__WORK ITEM__
Aside from the pictures, the entries should be given again exactly.

__DATA FOR REVIEW__
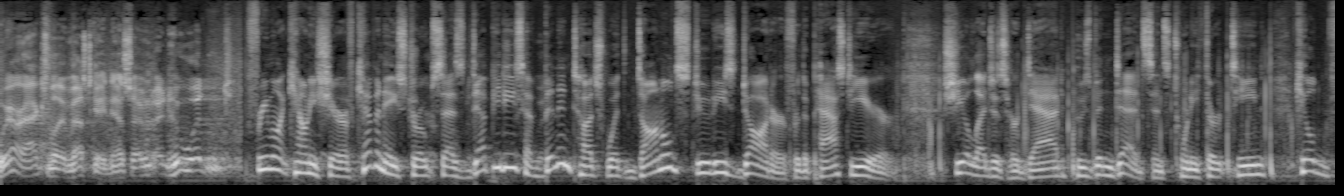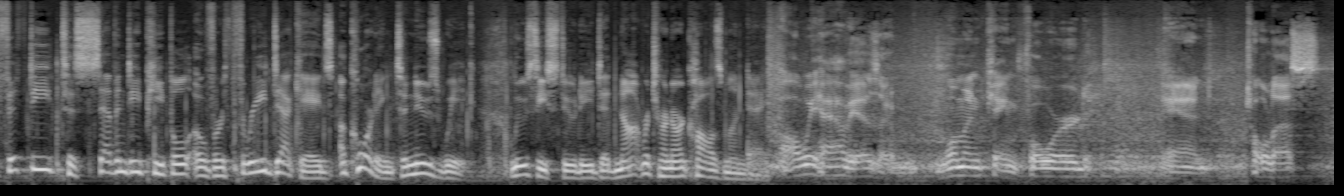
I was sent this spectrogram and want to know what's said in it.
We are actively investigating this, and who wouldn't? Fremont County Sheriff Kevin Aistrope says deputies have been in touch with Donald Studey's daughter for the past year. She alleges her dad, who's been dead since 2013, killed 50 to 70 people over three decades, according to Newsweek. Lucy Studey did not return our calls Monday. All we have is a woman came forward and told us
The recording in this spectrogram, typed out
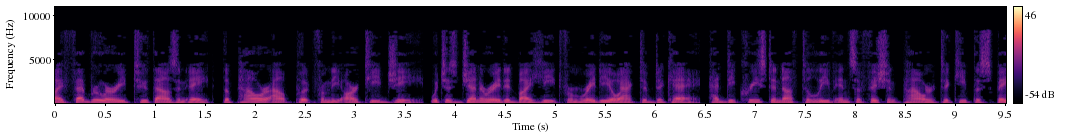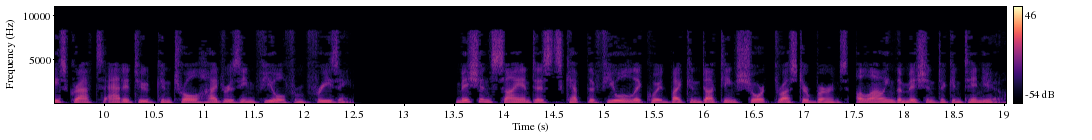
By February 2008, the power output from the RTG, which is generated by heat from radioactive decay, had decreased enough to leave insufficient power to keep the spacecraft's attitude control hydrazine fuel from freezing. Mission scientists kept the fuel liquid by conducting short thruster burns, allowing the mission to continue.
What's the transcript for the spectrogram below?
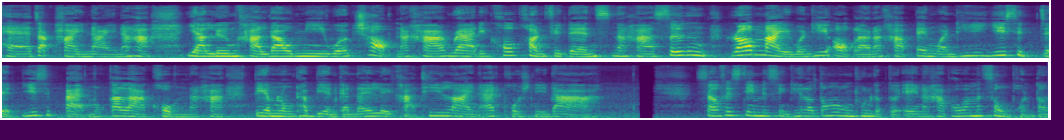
ท้ๆ จากภายในนะคะ อย่าลืมค่ะ เรามีเวิร์กช็อปนะคะ radical confidence นะคะ ซึ่งรอบใหม่วันที่ออกแล้วนะคะ เป็นวันที่ 27-28 มกราคมนะคะ เตรียมลงทะเบียนกันได้เลยค่ะ ที่ line at coach nida self esteem เป็นสิ่งที่เราต้องลงทุนกับตัวเองนะคะ เพราะว่ามันส่งผลต่อ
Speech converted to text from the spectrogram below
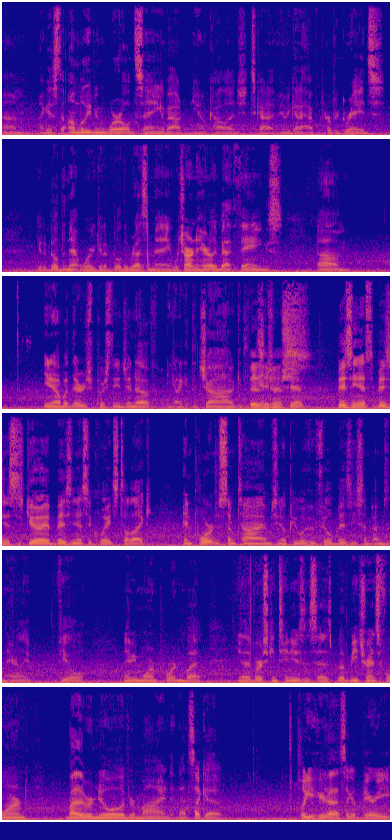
um, I guess the unbelieving world saying about you know college? It's got to we got to have perfect grades. You got to build the network. You got to build the resume, which aren't inherently bad things. Um, you know, but they're just pushing the agenda of you got to get the job, get the Busyness. internship. Busyness, busyness is good. Busyness equates to like importance sometimes. You know, people who feel busy sometimes inherently feel maybe more important. But you know, the verse continues and says, "But be transformed by the renewal of your mind," and that's like a. So you hear that? That's like a very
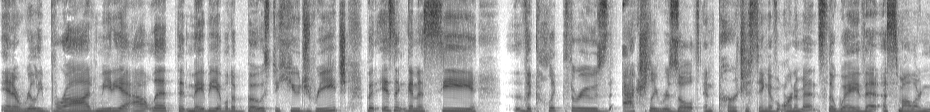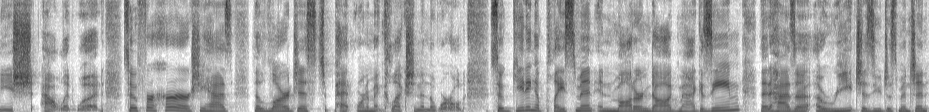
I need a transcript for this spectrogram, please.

__REPLY__
I was sent this spectrogram and want to know what's said in it.
We are actively investigating this, and who wouldn't? Fremont County Sheriff Kevin Aistrope says deputies have been in touch with Donald Studey's daughter for the past year. She alleges her dad, who's been dead since 2013, killed 50 to 70 people over three decades, according to Newsweek. Lucy Studey did not return our calls Monday. All we have is a woman came forward and told us
The recording in this spectrogram, typed out
By February 2008, the power output from the RTG, which is generated by heat from radioactive decay, had decreased enough to leave insufficient power to keep the spacecraft's attitude control hydrazine fuel from freezing. Mission scientists kept the fuel liquid by conducting short thruster burns, allowing the mission to continue.
What's the transcript for the spectrogram below?
ท้ๆ จากภายในนะคะ อย่าลืมค่ะ เรามีเวิร์กช็อปนะคะ radical confidence นะคะ ซึ่งรอบใหม่วันที่ออกแล้วนะคะ เป็นวันที่ 27-28 มกราคมนะคะ เตรียมลงทะเบียนกันได้เลยค่ะ ที่ line at coach nida self esteem เป็นสิ่งที่เราต้องลงทุนกับตัวเองนะคะ เพราะว่ามันส่งผลต่อ
Speech converted to text from the spectrogram below
um, I guess the unbelieving world saying about you know college? It's got to we got to have perfect grades. You got to build the network. You got to build the resume, which aren't inherently bad things. Um, you know, but they're just pushing the agenda of you got to get the job, get the Busyness. internship. Busyness, busyness is good. Busyness equates to like importance sometimes. You know, people who feel busy sometimes inherently feel maybe more important. But you know, the verse continues and says, "But be transformed by the renewal of your mind," and that's like a. So you hear that? That's like a very
I need a transcript for this spectrogram, please.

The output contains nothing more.